Cops, buddies and baddies
Miami Vice (Drama)
Cast: Jamie Foxx, Colin
Farrell, Gong Li
Direction: Micheal Mann
Showing at: Kumari
Is this the quintessential Hollywood cop-robber show? You might wonder, putting pieces together and trying to make something out of Michael Mann’s mindless machination of the of the popular 1980’s television series. You’d, of course, think twice before you question Mann’s faculty for films, who is branded for his seminal films like Collateral and Heat. Nevertheless, you can’t forgive him for the excruciating two-odd hours watching a film that fails to elevate to any other category but ‘BUNK’.
For those who have high expectations about the celluloid version, Miami Vice is an absolute let down.
The movie begins with a scene in a nightclub and before you get to understand what’s going on, the scuffle that ensues suggests (you’d have to make it out yourself) something’s wrong. And then you’re brought into the lives of Buddy Ricardo Tubbs (Jamie Foxx) and ‘Sonny’ (Colin Farrell), who are on an undercover operation to bust up an international drug cartel. And then, while you expect the cops to show some stunts and put up some impressive fireworks show, all you get is the unlikely cop buddies sporting their fancy cars and sparring with their superiors, when not taking steamy showers with their girlfriends.
What’s more, you have Sonny fall for a vixen Isabella (Gong Li), the money minder of the mafia so that Sonny can slither down the nefarious nexus of the international band of brothers. But even before he gets any closer, you have the camera panning to more of rumpy-pumpy and diabolical dialogues that drags and drawls, without making much sense.
The major action sequence comes only during the cathartic climax, perhaps the only credible crack throughout the enterprise that you get to see some of Foxx’s panache for a power-packed punch and Mann’s morbid passion for mean violence. Right from the start while you doubt the chemistry between the two cops, it’s the dialogue, which under the multilingual pretext, bamboozles the most.

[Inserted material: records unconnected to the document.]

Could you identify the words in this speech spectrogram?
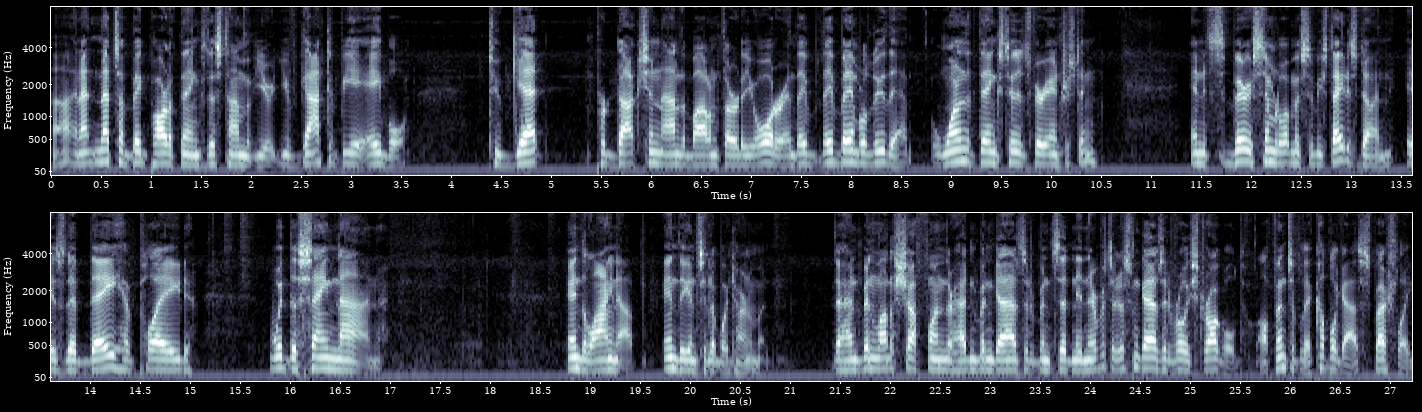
Uh, and, that, and that's a big part of things this time of year. You've got to be able to get production out of the bottom third of the order, and they've, they've been able to do that. One of the things, too, that's very interesting, and it's very similar to what Mississippi State has done, is that they have played with the same nine in the lineup in the NCAA tournament. There hadn't been a lot of shuffling. There hadn't been guys that have been sitting in there. But there's some guys that have really struggled offensively, a couple of guys especially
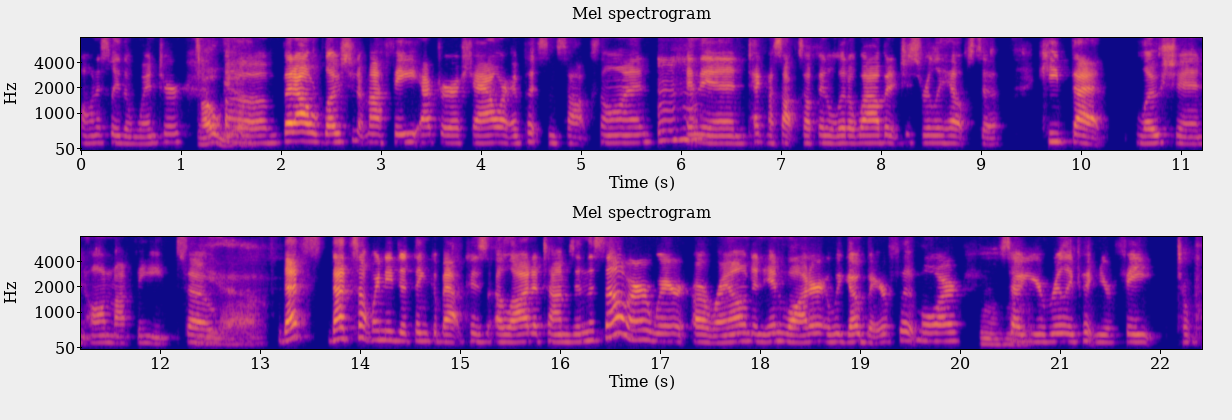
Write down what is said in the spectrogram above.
honestly the winter. Oh yeah. Um, but I'll lotion up my feet after a shower and put some socks on Mhm. and then take my socks off in a little while. But it just really helps to keep that lotion on my feet. So yeah. that's that's something we need to think about because a lot of times in the summer we're around and in water and we go barefoot more. So Mhm. you're really putting your feet to, to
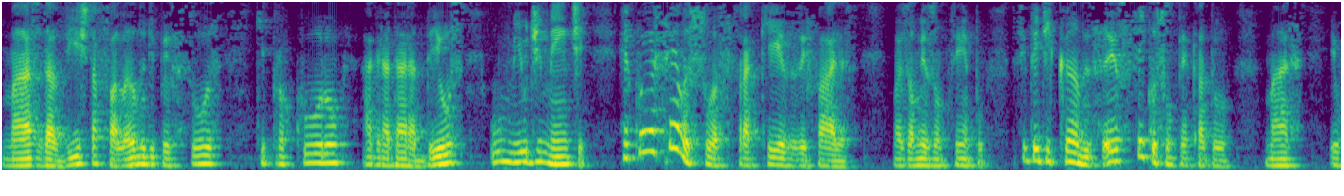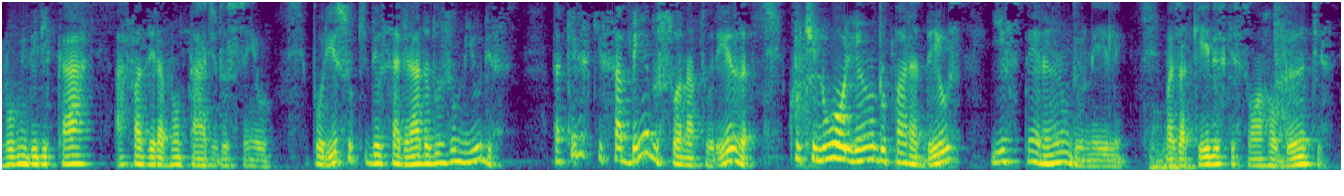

However, the visuals are fabulous. You might even find yourself wondering if it’s a travel show taking you to the underbellies of Miami, Cuba, and where not; because you
find yourself in Miami almost as instantaneously as the dingy slums or to the breathtaking waterfalls in strange locations (Uruguay, Paraguay and the Dominican Republic).
But that’s what the movie excels at — throwing oddballs when you least expect it.